Facebook released its first quarter earnings report last week, revealing that the company has made $2.5 billion in revenues so far in 2014. However, the site also announced some startlingly large statistics about how users are sharing content.
On the call with reporters, Mark Zuckerberg revealed that Facebook Messenger has 200 million monthly users, and that WhatsApp, the messenger app Facebook recently acquired, has over 500 million monthly users. With increasingly large numbers of users choosing to share content privately, Facebook naturally wants a piece of what they’re calling “private content.”
“People want to share all kinds of different content with all kinds of different audiences,” Zuckerberg said. “At the intersection of each type of content and each audience, we think there’s a really compelling experience to be built… Facebook historically has focused on friends and public content. Now with Messenger and WhatsApp, we’re taking a couple of different approaches to more private content as well.”

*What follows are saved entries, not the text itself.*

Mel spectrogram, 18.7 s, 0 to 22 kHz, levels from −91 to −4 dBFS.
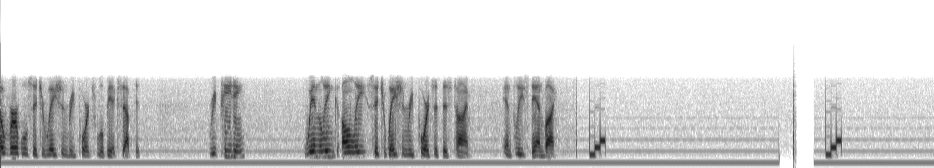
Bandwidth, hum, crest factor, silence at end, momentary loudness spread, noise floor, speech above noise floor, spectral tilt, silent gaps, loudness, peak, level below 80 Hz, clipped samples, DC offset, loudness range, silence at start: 3.6 kHz; none; 22 dB; 1.85 s; 17 LU; -50 dBFS; 27 dB; -9 dB/octave; 15.94-16.26 s; -23 LUFS; -4 dBFS; -74 dBFS; under 0.1%; under 0.1%; 11 LU; 0 s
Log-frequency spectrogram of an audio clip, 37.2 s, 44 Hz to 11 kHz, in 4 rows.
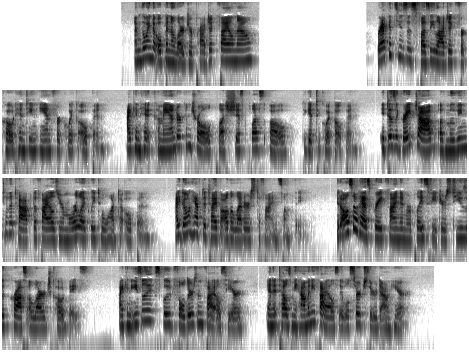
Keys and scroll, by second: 12.7 shift+super+o, 24.5 Escape, 25.3 alt+shift+super+f.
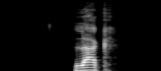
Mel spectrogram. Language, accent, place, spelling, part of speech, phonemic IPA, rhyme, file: German, Germany, Berlin, Lack, noun, /lak/, -ak, De-Lack.ogg
- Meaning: varnish, finish (smooth layer of coating typically applied to wood or metal, either for protection or color)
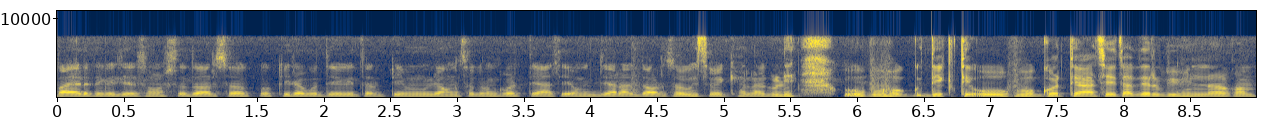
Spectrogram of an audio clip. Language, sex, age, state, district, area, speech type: Bengali, male, 60+, West Bengal, Jhargram, rural, spontaneous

While it makes sense from a business perspective for Facebook to explore every kind of content platform they can, they may run into issues with users who don’t like their private conversations being considered “content” by the site. When Facebook users open a Messenger conversation or chat with their friends on their mobile devices, they likely don’t think about those dashed-off conversations being analyzed by Facebook.